SIF’s research reveals the impact of coral bleaching on Aldabra’s reefs | 02 March 2020
Record-breaking high ocean temperatures from 2014 to 2017 caused prolonged and widespread coral reef bleaching worldwide. Coral bleaching occurs when corals are stressed by changes in conditions and react by expelling the symbiotic algae that live in their tissues, causing them to turn completely white.
Corals can survive a bleaching event, if the algae return within a few weeks, but they are more vulnerable after these events and need time to recover. Climate change means that the time windows between these bleaching events are shortening, and there is less time for corals to recover.
The Seychelles Islands Foundation (SIF) has been carrying out its Aldabra Reef Monitoring programme (ARM), since 2013, which monitors 12 coral reef sites around the atoll. The data collected by this programme allow SIF to track changes to Aldabra’s reef and compare the coral composition over time.
Before the bleaching event, which lasted from December 2015 to June 2016 at Aldabra, the seafloor community was made up of living corals alongside algae, sediment and invertebrates. Eight months after the bleaching, these living corals were dramatically reduced. Soft corals declined by 93% of their original cover to make up less than 1% of the reef after the bleaching.
Hard coral cover also declined, but the extent of the decline varied among habitats, with the seaward reef losing far more hard coral than the lagoon reef. This agrees with previous studies on Aldabra’s lagoon reefs and suggests that the corals in the shallow lagoon may have already adapted to temperature stress and may be less susceptible to bleaching.

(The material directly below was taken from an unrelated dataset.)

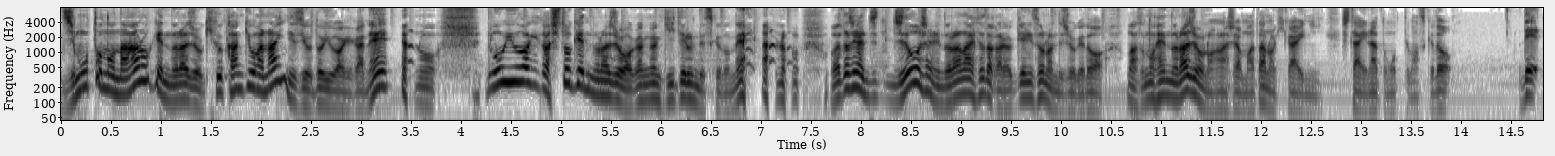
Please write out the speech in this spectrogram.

Overall, even Aldabra’s relatively remote and pristine reefs were significantly impacted by this bleaching event, with almost all coral groups suffering major declines. Aldabra’s protected status means the reefs are healthier and free from anthropogenic pressures, and appear to be able to recover more quickly. But Aldabra is set to experience increasingly frequent bleaching events in future as climate change runs its course, which may at some point be too short to enable recovery.
The researchers therefore reached the unhappy conclusion that current trajectories of climate change and global sea temperature rises mean that Aldabra is highly likely to lose more corals, and some species will struggle to recover. This probably means significant destruction for Aldabra’s reefs and a compromised future for the marine status of this regional and global benchmark site, unless the world takes concerted action to limit the impacts of the climate crisis.
Contributed by SIF